What the task requires: The result should be the lines from the one that contains "Mel spectrogram, 15.8" to the final line of the entries below, copied exactly and with no pictures.

[Extracted records]
........
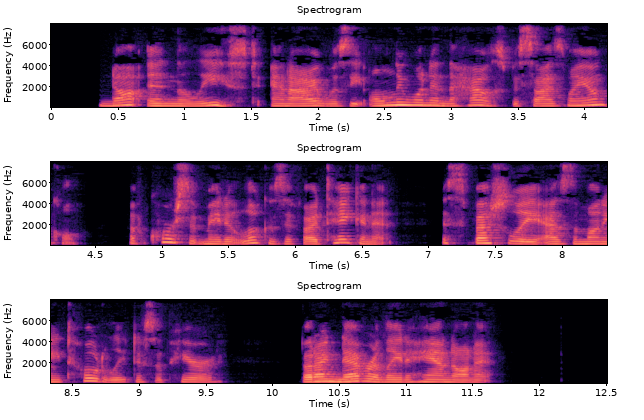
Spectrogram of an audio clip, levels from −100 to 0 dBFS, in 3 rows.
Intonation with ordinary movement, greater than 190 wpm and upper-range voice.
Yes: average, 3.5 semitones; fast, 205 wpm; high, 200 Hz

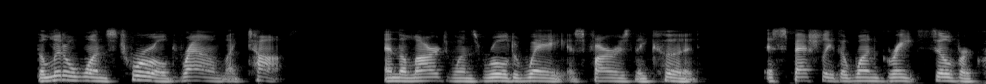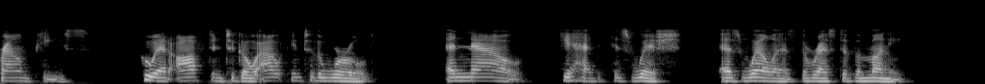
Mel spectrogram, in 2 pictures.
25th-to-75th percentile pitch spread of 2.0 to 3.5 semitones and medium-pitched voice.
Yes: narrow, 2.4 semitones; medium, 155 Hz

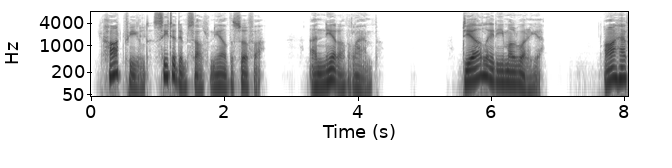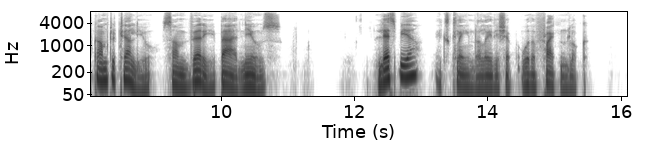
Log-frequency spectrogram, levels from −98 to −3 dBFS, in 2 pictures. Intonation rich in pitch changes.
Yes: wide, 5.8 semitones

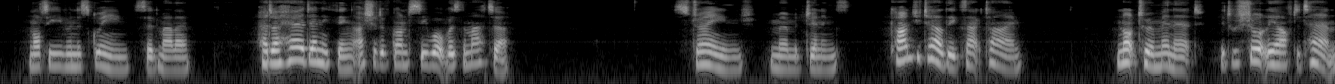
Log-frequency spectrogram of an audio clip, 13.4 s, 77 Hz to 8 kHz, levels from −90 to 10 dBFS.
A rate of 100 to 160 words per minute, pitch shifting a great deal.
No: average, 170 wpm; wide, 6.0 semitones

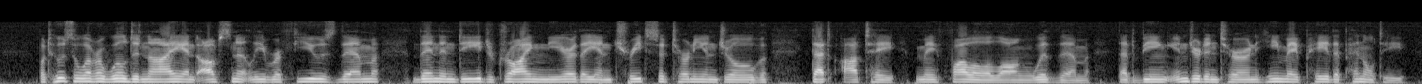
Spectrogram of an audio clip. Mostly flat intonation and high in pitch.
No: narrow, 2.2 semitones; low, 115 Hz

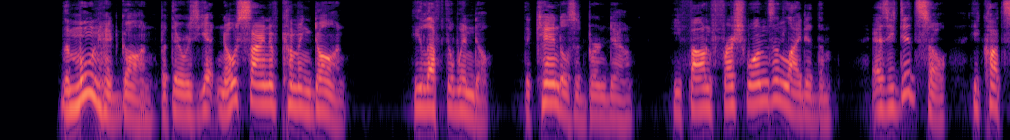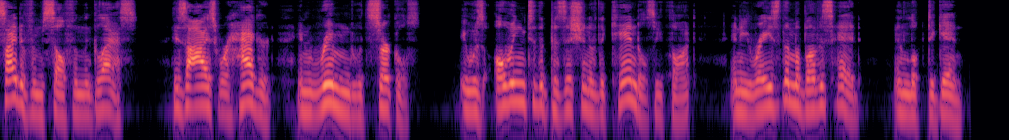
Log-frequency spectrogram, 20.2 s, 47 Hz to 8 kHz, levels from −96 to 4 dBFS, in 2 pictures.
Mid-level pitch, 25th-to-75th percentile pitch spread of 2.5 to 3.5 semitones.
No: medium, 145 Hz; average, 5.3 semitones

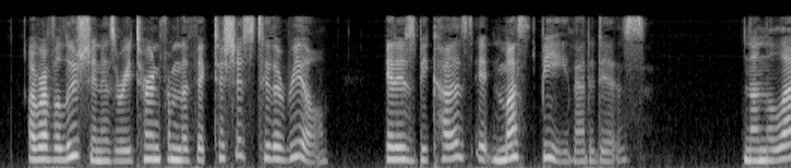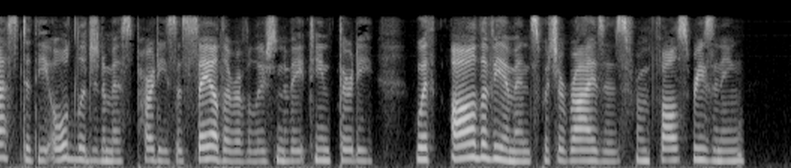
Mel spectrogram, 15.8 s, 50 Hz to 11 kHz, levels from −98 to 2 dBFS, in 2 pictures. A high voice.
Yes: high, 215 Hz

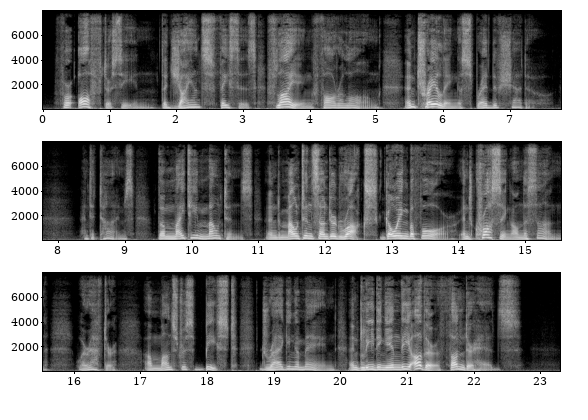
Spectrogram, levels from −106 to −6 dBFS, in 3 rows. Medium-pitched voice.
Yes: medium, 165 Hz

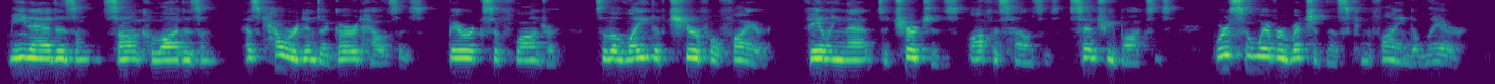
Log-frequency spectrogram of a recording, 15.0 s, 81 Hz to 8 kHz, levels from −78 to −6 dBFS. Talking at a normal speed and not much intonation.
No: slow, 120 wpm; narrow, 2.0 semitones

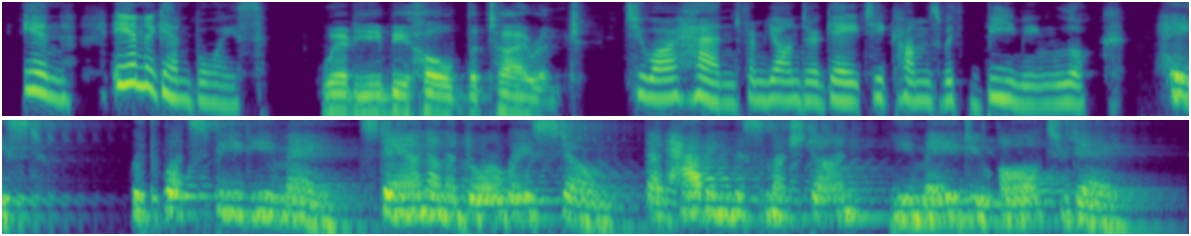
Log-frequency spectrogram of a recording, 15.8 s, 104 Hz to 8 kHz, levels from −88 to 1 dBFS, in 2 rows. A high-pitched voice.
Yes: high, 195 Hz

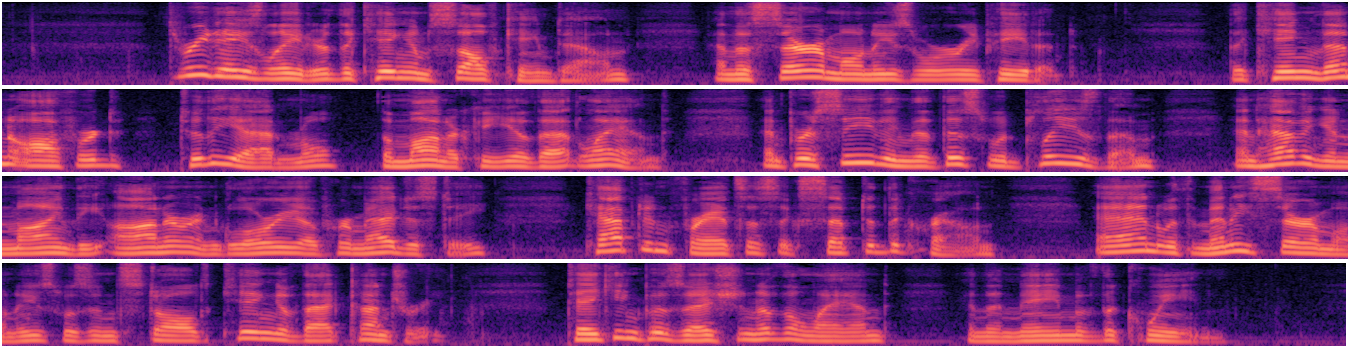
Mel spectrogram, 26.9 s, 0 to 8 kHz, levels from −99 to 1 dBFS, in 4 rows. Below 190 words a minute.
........
Task output:
Mel spectrogram, 15.8 s, 50 Hz to 11 kHz, levels from −98 to 2 dBFS, in 2 pictures. A high voice.
Yes: high, 215 Hz

Spectrogram, levels from −106 to −6 dBFS, in 3 rows. Medium-pitched voice.
Yes: medium, 165 Hz

Log-frequency spectrogram of a recording, 15.0 s, 81 Hz to 8 kHz, levels from −78 to −6 dBFS. Talking at a normal speed and not much intonation.
No: slow, 120 wpm; narrow, 2.0 semitones

Log-frequency spectrogram of a recording, 15.8 s, 104 Hz to 8 kHz, levels from −88 to 1 dBFS, in 2 rows. A high-pitched voice.
Yes: high, 195 Hz

Mel spectrogram, 26.9 s, 0 to 8 kHz, levels from −99 to 1 dBFS, in 4 rows. Below 190 words a minute.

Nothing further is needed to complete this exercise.